In the fifties there was only a small museum at Mohenjodaro. I distinctly recall how I relished the sight of each object in the closets. Deliciously baked terracotta urns, vases, tumblers, dishes, toys, pots, figurines seals and pieces of jewellery and ornaments carved from semi-precious stones. Among this array there was a small object which captured my heart. A small urn, with the most delicate form one could imagine. It could be held in the palm of your hand. I was in two minds for a while, but soon picked up the courage to seduce the dainty little thing with its narrow waist and a delicate oval mouth. The small room that comprised the museum was crowded with students. Some tired with the day’s proceedings were disdainfully peering into the cabinets, while the more spirited ones were locked with the harassed museum staff making frivolous enquiries about the exhibits and other objects around the room, including the hand pump located besides the entrance to the museum. Finally, when everyone was ushered out no one noticed that the little princess, the urn had gone. The museum was carefully locked.
Soon after, to my surprise, the thrill of possessing something once out of reach was gone and I found a sense of guilt slowly overcome my love of beauty. It had to be returned. There were no two ways about it. Mr Najmi was taken into confidence and his help enlisted. I don’t exactly recall how, but he succeeded in persuading the curator, on some idle pretext to have the museum reopened. I do recall quite clearly how the urn was concealed under his floppy khaki hat and smuggled back into the glass cabinet from where it had been frisked away only a few hours earlier.
Recently, I happened to visit Mohenjodaro again.

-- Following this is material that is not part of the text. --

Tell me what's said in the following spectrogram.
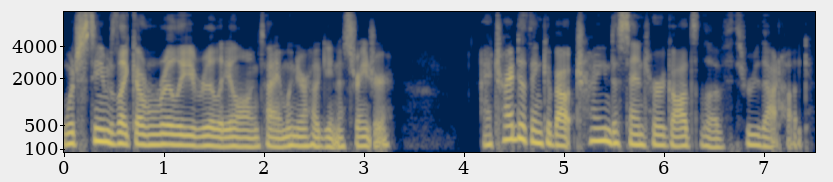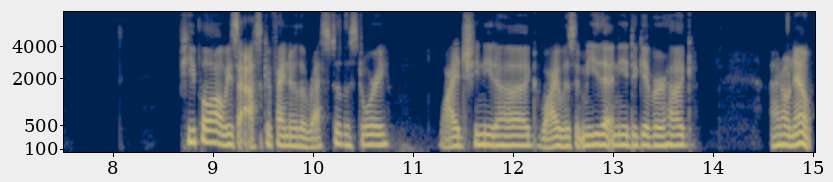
which seems like a really, really long time when you're hugging a stranger. I tried to think about trying to send her God's love through that hug. People always ask if I know the rest of the story. Why'd she need a hug? Why was it me that needed to give her a hug? I don't know.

There is a proper museum now at the site. The exhibits are methodically listed and elegantly displayed. And not huddled together — though that had its own charm — as they were in the fifties. To my overwhelming happiness, there it was, the little princess, the urn as coy and young as ever, not a wrinkle, not an extra ounce of fat, eternally beautiful. For a moment mine alone but now forever part of the common heritage of man.
Prof Ijaz-ul-Hassan is Pakistan’s leading painter. He is a teacher, art critic and political activist. He was awarded the “President’s Pride of Performance” in 1992. He is currently the president of the PPP Punjab’s Policy Planning Committee and Chairman of the party’s Manifesto Committee